## WORK ITEM
Omit the images. Reproduce each line of the records exactly as it appears.

——

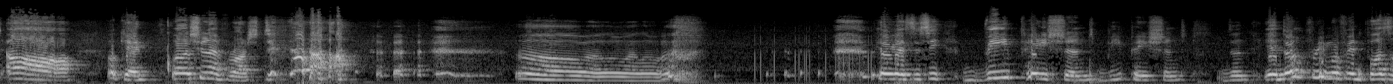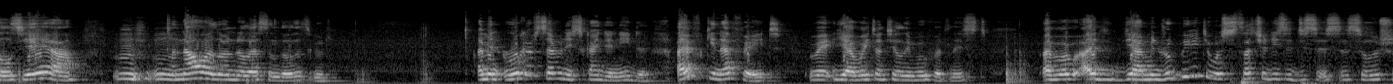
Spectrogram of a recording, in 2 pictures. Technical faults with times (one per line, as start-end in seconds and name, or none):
7.55-8.96 train of clicks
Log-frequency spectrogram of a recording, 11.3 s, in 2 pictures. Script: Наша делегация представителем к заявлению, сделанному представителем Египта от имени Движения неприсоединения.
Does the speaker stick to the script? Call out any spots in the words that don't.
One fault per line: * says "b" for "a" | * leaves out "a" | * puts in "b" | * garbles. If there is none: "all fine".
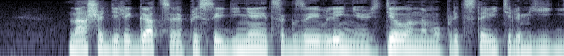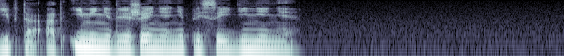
* says "присоединяется" for "представителем"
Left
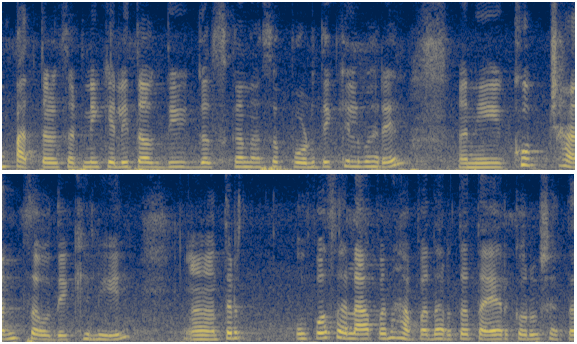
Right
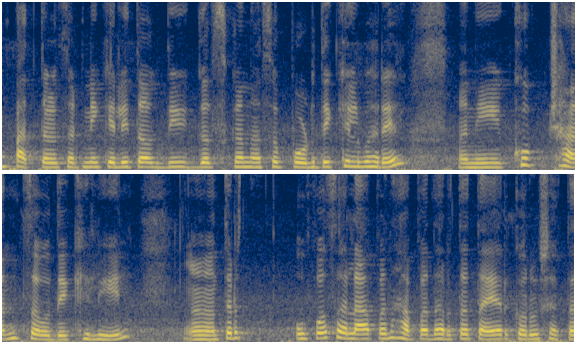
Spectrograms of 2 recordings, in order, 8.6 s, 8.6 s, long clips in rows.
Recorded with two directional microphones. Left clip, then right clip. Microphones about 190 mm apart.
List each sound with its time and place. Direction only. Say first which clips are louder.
0.1 s a woman's voice: right 6 dB; 15° right (ahead or behind)
3.4 s a woman's voice: right 5 dB; 15° right (ahead or behind)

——

## PROBLEM SOLUTION
Spectrogram of a recording, in 2 pictures. Technical faults with times (one per line, as start-end in seconds and name, or none):
7.55-8.96 train of clicks
Log-frequency spectrogram of a recording, 11.3 s, in 2 pictures. Script: Наша делегация представителем к заявлению, сделанному представителем Египта от имени Движения неприсоединения.
Does the speaker stick to the script? Call out any spots in the words that don't.
One fault per line: * says "b" for "a" | * leaves out "a" | * puts in "b" | * garbles. If there is none: "all fine".
* says "присоединяется" for "представителем"
Left
Right
Spectrograms of 2 recordings, in order, 8.6 s, 8.6 s, long clips in rows.
Recorded with two directional microphones. Left clip, then right clip. Microphones about 190 mm apart.
List each sound with its time and place. Direction only. Say first which clips are louder.
0.1 s a woman's voice: right 6 dB; 15° right (ahead or behind)
3.4 s a woman's voice: right 5 dB; 15° right (ahead or behind)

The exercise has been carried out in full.